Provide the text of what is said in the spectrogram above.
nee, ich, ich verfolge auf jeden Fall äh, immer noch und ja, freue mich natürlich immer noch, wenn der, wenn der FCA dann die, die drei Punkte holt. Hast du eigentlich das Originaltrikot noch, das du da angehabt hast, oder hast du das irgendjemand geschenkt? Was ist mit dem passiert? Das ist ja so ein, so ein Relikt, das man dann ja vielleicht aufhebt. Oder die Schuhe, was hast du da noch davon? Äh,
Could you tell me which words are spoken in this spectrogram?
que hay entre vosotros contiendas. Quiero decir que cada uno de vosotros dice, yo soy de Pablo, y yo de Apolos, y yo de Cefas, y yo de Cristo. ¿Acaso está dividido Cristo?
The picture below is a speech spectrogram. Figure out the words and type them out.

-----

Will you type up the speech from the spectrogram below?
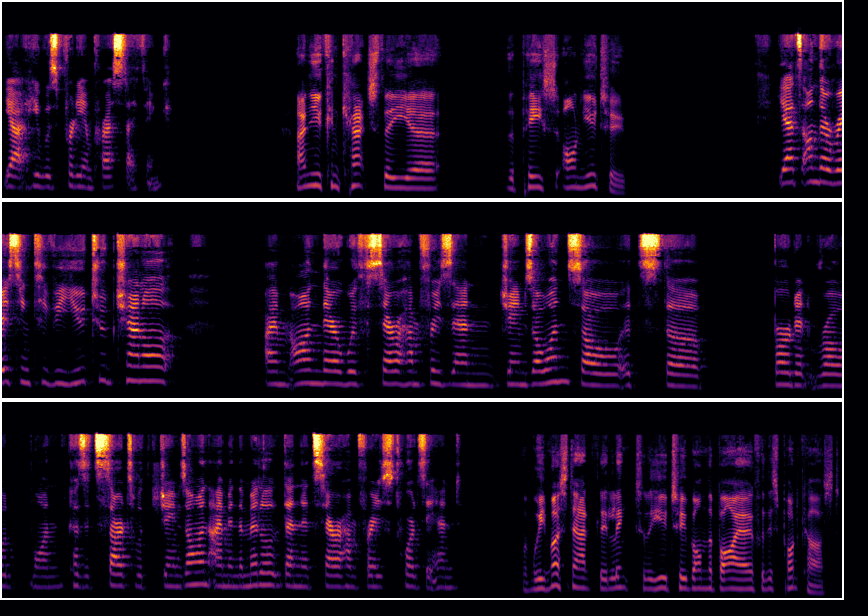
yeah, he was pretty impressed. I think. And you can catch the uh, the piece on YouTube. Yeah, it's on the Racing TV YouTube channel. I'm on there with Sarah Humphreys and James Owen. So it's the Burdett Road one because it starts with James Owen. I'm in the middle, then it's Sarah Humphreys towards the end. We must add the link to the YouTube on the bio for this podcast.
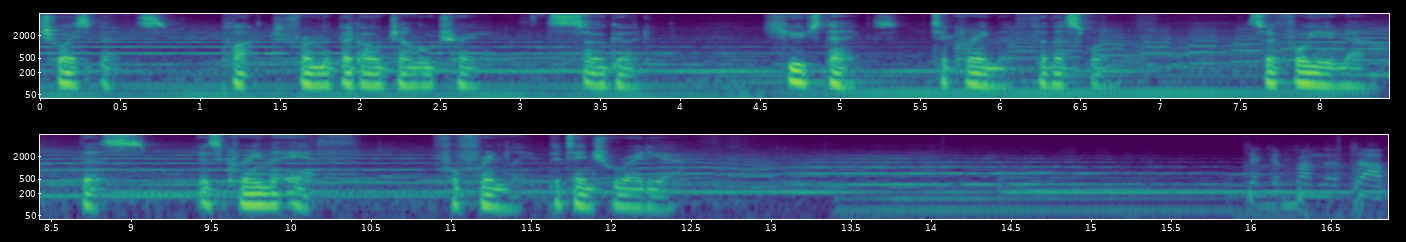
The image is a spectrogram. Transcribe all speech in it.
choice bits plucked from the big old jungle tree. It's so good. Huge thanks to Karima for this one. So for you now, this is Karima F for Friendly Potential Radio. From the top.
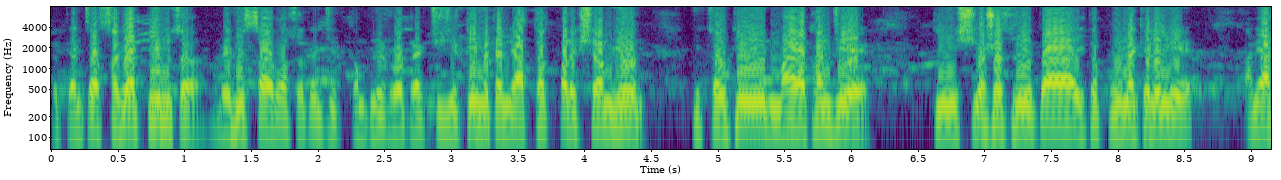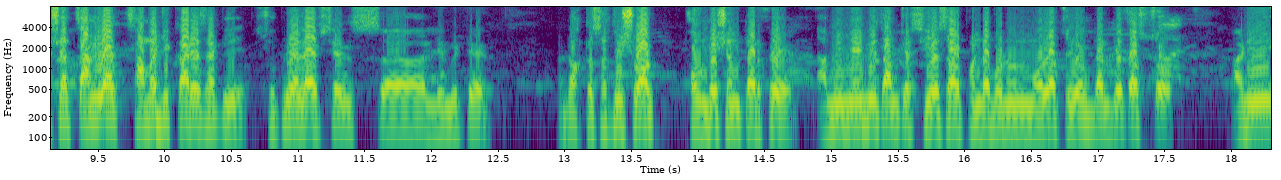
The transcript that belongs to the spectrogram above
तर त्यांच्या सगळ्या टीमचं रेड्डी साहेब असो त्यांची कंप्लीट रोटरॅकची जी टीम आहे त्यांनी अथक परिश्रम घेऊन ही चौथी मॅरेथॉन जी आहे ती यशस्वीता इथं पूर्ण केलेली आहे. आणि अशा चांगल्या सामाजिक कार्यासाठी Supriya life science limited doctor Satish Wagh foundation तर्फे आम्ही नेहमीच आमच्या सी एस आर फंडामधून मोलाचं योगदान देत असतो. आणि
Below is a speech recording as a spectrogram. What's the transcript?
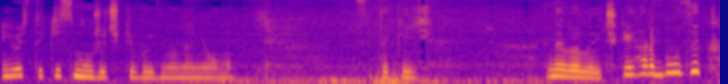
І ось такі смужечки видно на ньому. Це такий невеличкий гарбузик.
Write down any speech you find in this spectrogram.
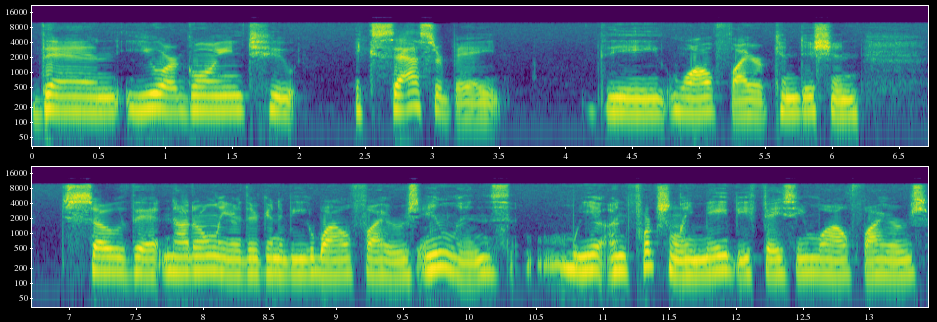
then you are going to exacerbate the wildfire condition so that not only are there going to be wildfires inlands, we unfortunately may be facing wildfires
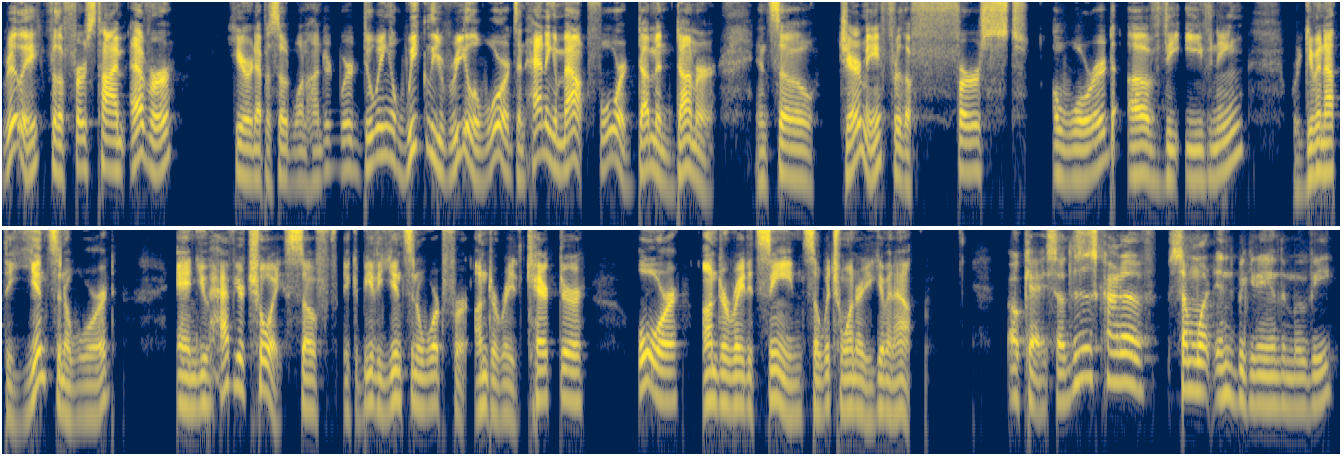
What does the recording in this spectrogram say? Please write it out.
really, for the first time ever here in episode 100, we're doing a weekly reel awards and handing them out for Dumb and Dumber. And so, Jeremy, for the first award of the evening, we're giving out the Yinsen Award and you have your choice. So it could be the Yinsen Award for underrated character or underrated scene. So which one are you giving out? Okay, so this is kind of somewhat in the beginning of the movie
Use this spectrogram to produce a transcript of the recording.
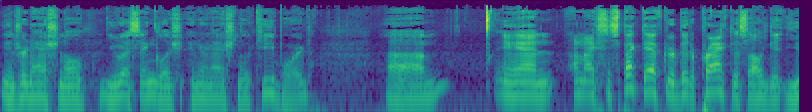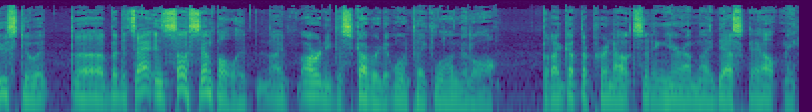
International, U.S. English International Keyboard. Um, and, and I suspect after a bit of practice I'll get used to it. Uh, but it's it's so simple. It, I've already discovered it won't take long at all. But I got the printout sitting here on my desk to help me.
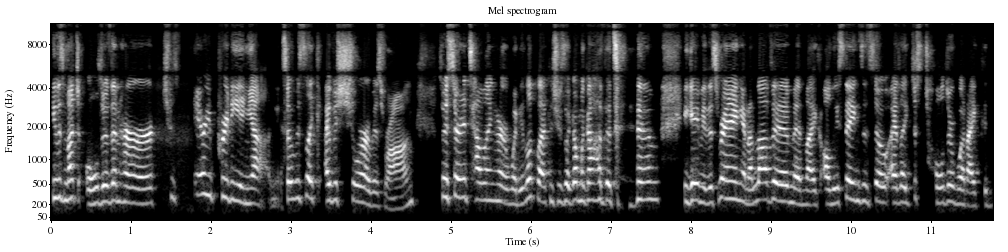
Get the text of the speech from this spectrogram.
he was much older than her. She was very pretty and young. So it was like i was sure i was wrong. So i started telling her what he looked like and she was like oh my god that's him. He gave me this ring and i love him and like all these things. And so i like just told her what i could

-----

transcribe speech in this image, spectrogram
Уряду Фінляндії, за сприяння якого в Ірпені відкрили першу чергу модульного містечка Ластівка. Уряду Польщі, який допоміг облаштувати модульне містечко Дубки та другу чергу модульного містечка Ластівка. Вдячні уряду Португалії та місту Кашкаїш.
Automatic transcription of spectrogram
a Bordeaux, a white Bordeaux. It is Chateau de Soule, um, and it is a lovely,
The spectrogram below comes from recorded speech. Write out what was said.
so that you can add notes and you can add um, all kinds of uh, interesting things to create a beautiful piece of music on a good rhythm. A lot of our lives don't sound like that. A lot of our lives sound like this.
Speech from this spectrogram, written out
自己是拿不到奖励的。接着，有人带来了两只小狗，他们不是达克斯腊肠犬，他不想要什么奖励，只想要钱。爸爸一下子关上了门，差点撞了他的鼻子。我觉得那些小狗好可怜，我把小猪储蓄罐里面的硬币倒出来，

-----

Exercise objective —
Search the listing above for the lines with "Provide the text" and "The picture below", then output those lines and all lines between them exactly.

Solution —
Provide the text of what is said in the spectrogram above.
nee, ich, ich verfolge auf jeden Fall äh, immer noch und ja, freue mich natürlich immer noch, wenn der, wenn der FCA dann die, die drei Punkte holt. Hast du eigentlich das Originaltrikot noch, das du da angehabt hast, oder hast du das irgendjemand geschenkt? Was ist mit dem passiert? Das ist ja so ein, so ein Relikt, das man dann ja vielleicht aufhebt. Oder die Schuhe, was hast du da noch davon? Äh,
Could you tell me which words are spoken in this spectrogram?
que hay entre vosotros contiendas. Quiero decir que cada uno de vosotros dice, yo soy de Pablo, y yo de Apolos, y yo de Cefas, y yo de Cristo. ¿Acaso está dividido Cristo?
The picture below is a speech spectrogram. Figure out the words and type them out.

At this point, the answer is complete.